Wherefore - As the result of all these admonitions. Let this be the effect of all that we learn from the unhappy self-confidence of the Jews, to admonish us not to put reliance on our own strength.
That thinketh he standeth - That supposes himself to be firm in the love of God, and in the knowledge of his truth; that regards himself as secure, and that will be therefore disposed to rely on his own strength.
Take heed lest he fall - Into sin, idolatry, or any other form of iniquity. We learn here:
(1) That a confidence in our own security is no evidence that we are safe.
(2) Such a confidence may be one of the strongest evidences that we are in danger. Those are most safe who feel that they are weak and feeble, and who feel their need of divine aid and strength. They will then rely on the true source of strength; and they will be secure.
(3) All professed Christians should be admonished. All are in danger of falling into sin, and of dishonoring their profession; and the exhortation cannot be too often or too urgently pressed, that they should take heed lest they fall into sin. The leading and special idea of the apostle here should not he forgotten or disregarded. It is, that Christians in their favored moments, when they are permitted to approach near to God, and when the joys of salvation fill their hearts, should exercise special caution. For:
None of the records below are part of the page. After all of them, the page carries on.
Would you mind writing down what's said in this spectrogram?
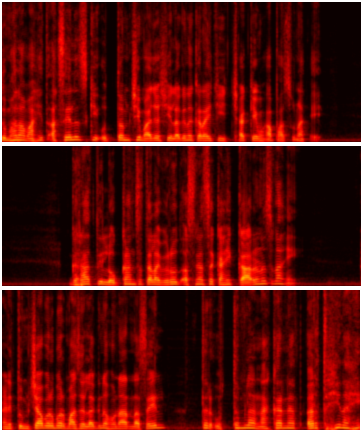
तुम्हाला माहीत असेलच की उत्तमची माझ्याशी लग्न करायची इच्छा केव्हापासून आहे? घरातील लोकांचा त्याला विरोध असण्याचं काही कारणच नाही. आणि तुमच्याबरोबर माझं लग्न होणार नसेल तर उत्तमला नाकारण्यात अर्थही नाही.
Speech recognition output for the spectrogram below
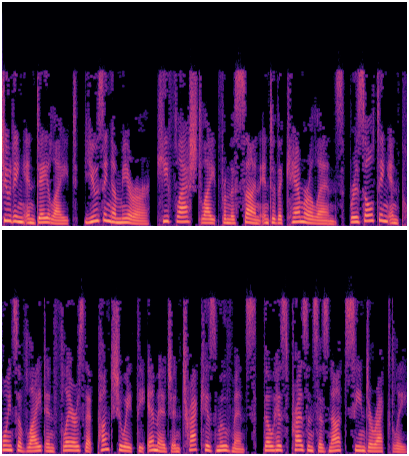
shooting in daylight, using a mirror, he flashed light from the sun into the camera lens, resulting in points of light and flares that punctuate the image and track his movements, though his presence is not seen directly.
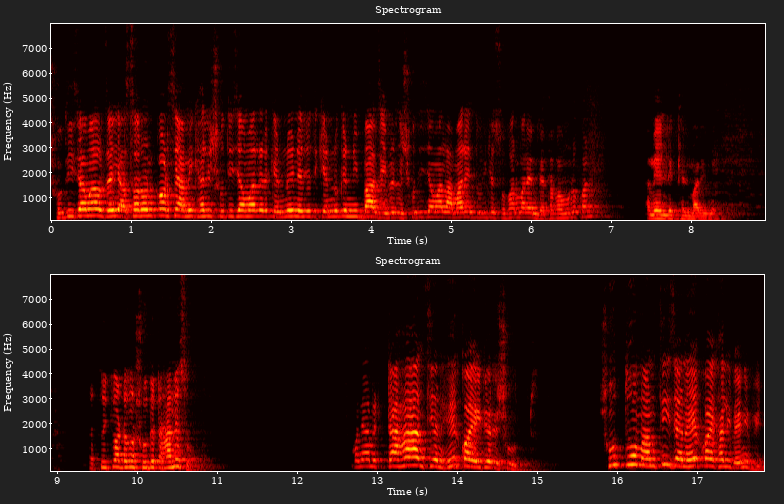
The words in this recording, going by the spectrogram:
সুদি জামাল যেই আচরণ করছে আমি খালি সুদি জামালের কেন্দ্রই না যদি কেন্দ্র কেন্দ্রই বাজ এবার সুদি জামাল আমারে দুইটা সোফার মারে আমি ব্যথা পাবো না পারে আমি এর লেখেন মারি না তা তুই কি ওটা সুদে টাহা নেছো? মানে আমি টাহা আনছি হে কয় এইটার সুদ? সুদ তো মানতেই চায় না হে কয় খালি বেনিফিট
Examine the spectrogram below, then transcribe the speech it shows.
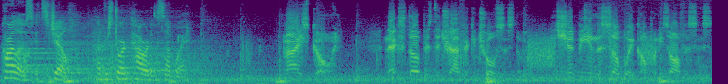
Carlos, it's Jill. I've restored power to the subway. Nice going. Next up is the traffic control system. It should be in the subway company's offices.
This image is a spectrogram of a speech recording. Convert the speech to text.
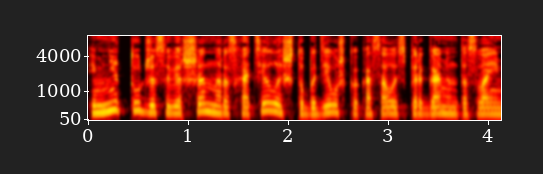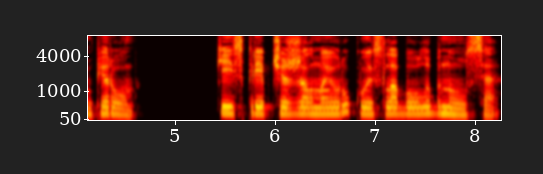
И мне тут же совершенно расхотелось, чтобы девушка касалась пергамента своим пером. Кейс крепче сжал мою руку и слабо улыбнулся.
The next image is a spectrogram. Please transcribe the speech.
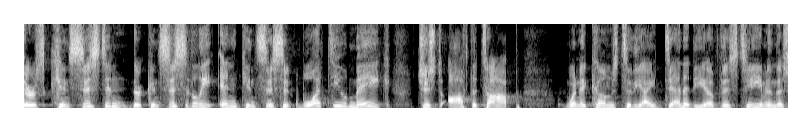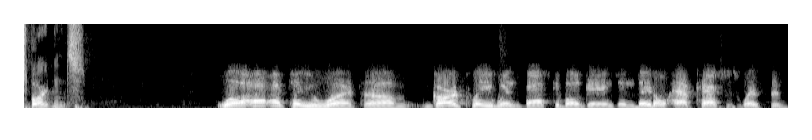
there's consistent they're consistently inconsistent what do you make just off the top when it comes to the identity of this team and the spartans Well, I, I tell you what, um, guard play wins basketball games, and they don't have Cassius Winston.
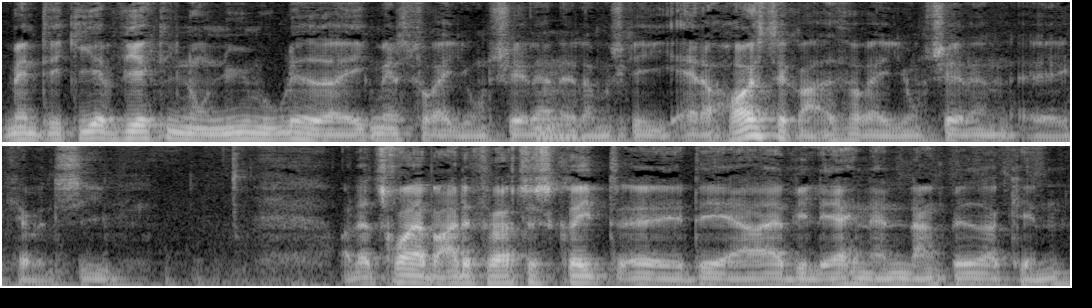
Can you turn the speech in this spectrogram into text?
Men det giver virkelig nogle nye muligheder, ikke mindst for Region Sjælland, mm. eller måske i allerhøjeste grad for Region Sjælland, kan man sige. Og der tror jeg bare, at det første skridt, det er, at vi lærer hinanden langt bedre at kende.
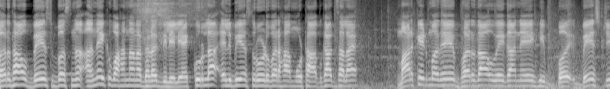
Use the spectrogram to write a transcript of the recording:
भरधाव बेस्ट बसनं अनेक वाहनांना धडक दिलेली आहे. कुर्ला एलबीएस रोडवर हा मोठा अपघात झालाय. मार्केटमध्ये भरधाव वेगाने ही ब बेस्टची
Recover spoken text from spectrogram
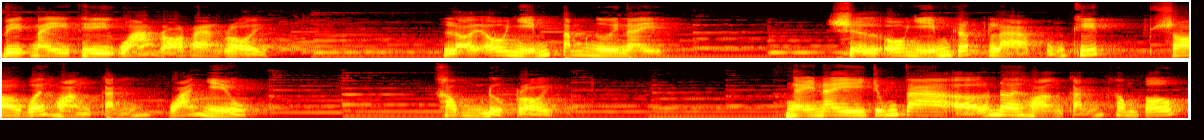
Việc này thì quá rõ ràng rồi. Loại ô nhiễm tâm người này, sự ô nhiễm rất là khủng khiếp so với hoàn cảnh quá nhiều. Không được rồi. Ngày nay chúng ta ở nơi hoàn cảnh không tốt.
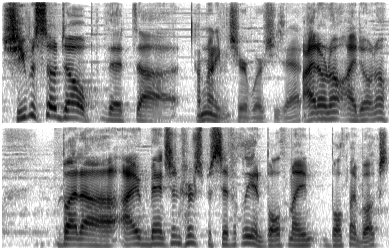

(a)Then the adversary will be especially desirous to draw away their thoughts from God, and to lead them into sin, as their fall would most signally dishonor religion;
(b)Then they will be less likely to be on their guard, and more likely to feel themselves strong, and not to need caution and solicitude.
Accordingly, it often happens that Christians, after they have been especially favored with the tokens of the divine favor, soon relapse into their former state, or fall into some sin that grieves the hearts of their brethren, or wounds the cause of religion. So it is in revivals; so it is in individuals. Churches that are thus favored are filled with joy, and love, and peace. Yet they become self-confident and elated; they lose their humility and their sense of their dependence; they cease to be watchful and prayerful, supposing that all is safe; and the result often is, that a season of revival is succeeded by a time of coldness and declension. And thus, too, it is with individuals. Just the opposite effect is produced from what should be, and from what need be. Christians should then be especially on their guard; and if they then availed themselves of their elevated advantages, churches might be favored with continued revivals and ever-growing piety; and individuals might be filled with joy, and peace, and holiness, and ever-expanding and increasing love.
Other Barnes' Notes entries containing 1 Corinthians 10:12:
1 Corinthians 10:14
DISCLAIMER: Church of the Great God (CGG) provides these resources to aid the individual in studying the Bible. However, it is up to the individual to "prove all things, and hold fast to that which is good" (I Thessalonians 5:21). The content of these resources does not necessarily reflect the views of CGG. They are provided for information purposes only.